What We Learned

 

Startups are increasingly poised to engage globally from day 1

“With innovation naturally flowing [globally,] startups should do exactly the same,” said John Valentine, Senior Director of U.S. Partnerships for MassChallenge, a startup accelerator with offices, entrepreneurs and experts distributed around the world. Participants suggested that integration in global markets is key in ensuring growth.  With the global internet, startups can have a global presence with minimal effort. New innovation frontiers are popping up around the world, including in emerging markets like Nigeria, helping to connect buyers and sellers in different parts of the globe. Talent and access to information are global. “People in Haiti can read the same blog as me,” added Christine Souffrant, Partner with Global Startup Ecosystem, who talked about her experiences working with entrepreneurs from Haiti to Nigeria to the UAE.

Utilizing technology can help startups access global markets

Web sites and social media play an essential role in startups getting discovered and enabling them to expand across borders. Technology platforms and services provide the missing links, connecting entrepreneurs and resources worldwide. Tyler Spalding, Senior Manager Corporate Affairs, PayPal noted that, “Only 5% of those not online are engaged in international trade while 60% using PayPal engaged in cross border trade.”

Tap professional advisors to avoid costly mistakes

While startups may only engage with professional advisors begrudgingly, doing so early on can prevent headaches down the road.

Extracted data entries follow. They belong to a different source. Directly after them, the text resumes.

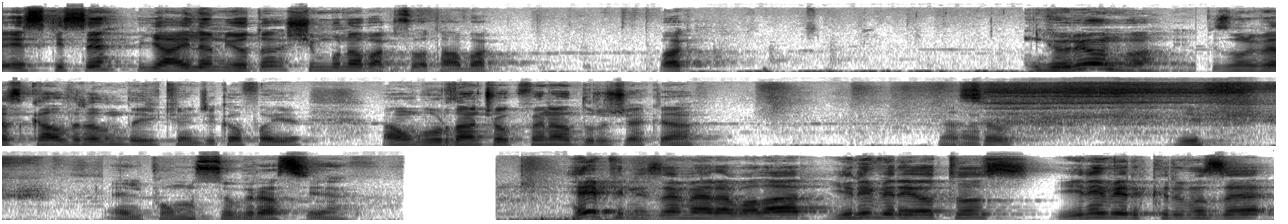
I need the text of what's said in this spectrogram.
Eskisi yaylanıyordu. Şimdi buna bak Suat abi bak. Bak. Görüyor musun? Biz bunu biraz kaldıralım da ilk önce kafayı. Ama buradan çok fena duracak ha. Nasıl? Üf. El Pomusso Gracia. Hepinize merhabalar. Yeni bir E30, yeni bir kırmızı,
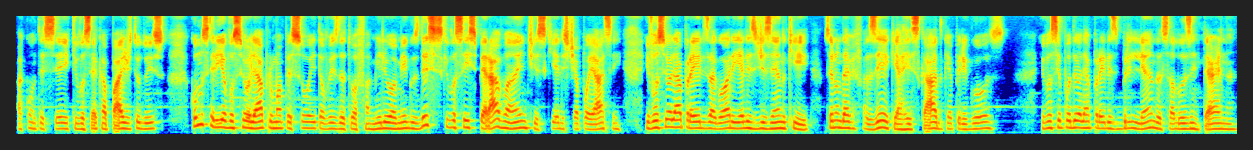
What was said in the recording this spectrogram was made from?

Paul Godinez, a ‎Partner with the law firm of Bailey Duquette, based in Austin, Texas, suggested that legal compliance “may be the least interesting thing to talk about,” but highlighted how lawyers and advisors can help companies operationalize their ideas quickly and plan for the future, setting them up for success and avoiding financial penalties for failing to comply with rules down the road. He suggested that startups have a number of options when it comes to professional advisors, from government resources to boutique legal advisors along with traditional legal firms.

Startup voices are critical, though often missing, from policy discussions

Melissa Blaustein, Founder, Allied for Startups, noted that, “when governments speak with entrepreneurs great things can happen.” Katie Oyama, Senior Policy Counsel for Google, pointed out that conversations between government and startup communities do not take place often enough. Lobbyists are expensive and startups do not see the value in spending money in those areas, especially early on. Associations and corporations are playing an increasingly significant role in facilitating communication between the two groups.

Governments from around the world are increasingly focused on helping startups succeed globally

Participants from governments in the United States, Europe, Latin America and Asia highlighted that government resources are available both in home countries and international markets to support small businesses as they enter into new regions. Participants explained a range of export and investment promotion services the United States provides businesses of all sizes. With government support, entrepreneurs can focus on building their business.